All this working remotely is going very well
So, we've crossed into month 5 of working remotely and things are going quite well. When we "left" the office in March, I expected this was a one, maybe two week long reaction to the Covid unknown. After I made a mad dash to grab my machine before they actually locked the doors, I knew things were getting serious.
That being said, we are just as busy as we were before, with plenty of projects to work on. There are site updates such as UI improvement, backend performance changes, refactoring code to make it more extensible, and lots of requested features. We have more than enough to easily carry us through the end of the year. In fact, we have more work than people.
I haven't been much for working from home, except during the holidays, and that's because so many other people are gone, there isn't a point in sitting in an empty office. But as things stand, we will remain working remotely through the end of the year at the earliest.
I'm certainly on board with that decision, not only from a safety standpoint, but because I don't think we have lost any productivity with the change in location. I work the same way as I did before, with the same machine and spending 90-95% of my time with my headphones on, working on tasks by myself. That only changed when I needed to attend the daily standup, or grooming session for new work.
Even when we were in the office, I would send Slack messages to the devs rather than getting up and walking over to them. Not because I couldn't or it would invoke their scorn, I simply didn't want to derail them while in the middle of coding.
As a team we've rolled out dozens of updates and improvements and have stuck with our two week deployment cadence. I've completed and made updates to my Katalon Regression Test Suite, which has also been used for each production deployment.
Taking all this into account, I have to admit, I prefer working remotely. Since there are no distractions of people walking around, talking on the phone, phones dinging and going off, I have long stretches where I focus on testing and coding. It's very easy to dig deep into a task and check off multiple items without breaking the "flow."
Further, I've gained two hours of personal time by not commuting. I use the extra time in the morning for my "Quarantine Summer Reading List." The time after work is for my exercise, which has been extremely beneficial both physically and mentally.
Working from home also makes for a pretty enjoyable day. We allow dogs in the office but my little "darling" doesn't always play well with others, so it's nice to have her sleeping on her little bed in front of my desk. I also get to have cheaper and healthier lunch options since I can cook right here. And I get to enjoy them on the deck, while I get some sun. I have my laptop close by while I read on the Kindle.
At this point, I'm leaning toward asking if working from home can be a permanent situation. I feel I'm getting more done under these conditions than in the office. Even taking training is easier since I don't self conscious about watching videos not strictly related to work.
The only glitches seem to be related to scheduling. The workday is still from 9-5, so meetings outside those hours since "it's the only time that's available" get declined. I use two separate machines, so unless arrangements have been made, that machine is off and I'm not available before 9:00 or after 5:30. Same for working over the weekend and trying to make up work that "slipped through the cracks." Just because people are home doesn't mean they are "available."

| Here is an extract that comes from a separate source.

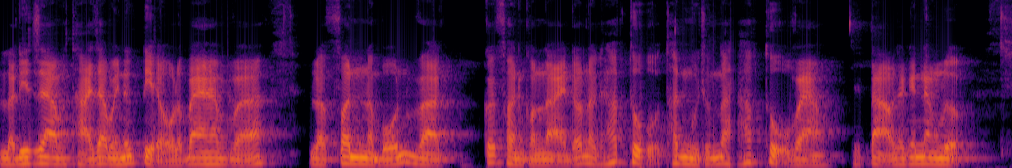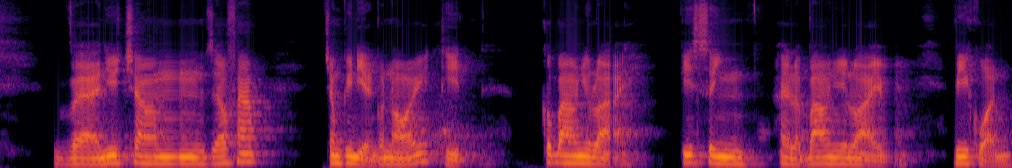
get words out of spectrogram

There are many attempts to double and even triple book time. Calendar etiquette and being organized is more crucial now than ever before. Scheduling two "critical" meetings at the same time is poor planning.
Those are minor complaints though.
I'm surprised things have escalated to the current levels, but for the foreseeable future, I will be working remotely, making the most of the time, and making a lot of progress.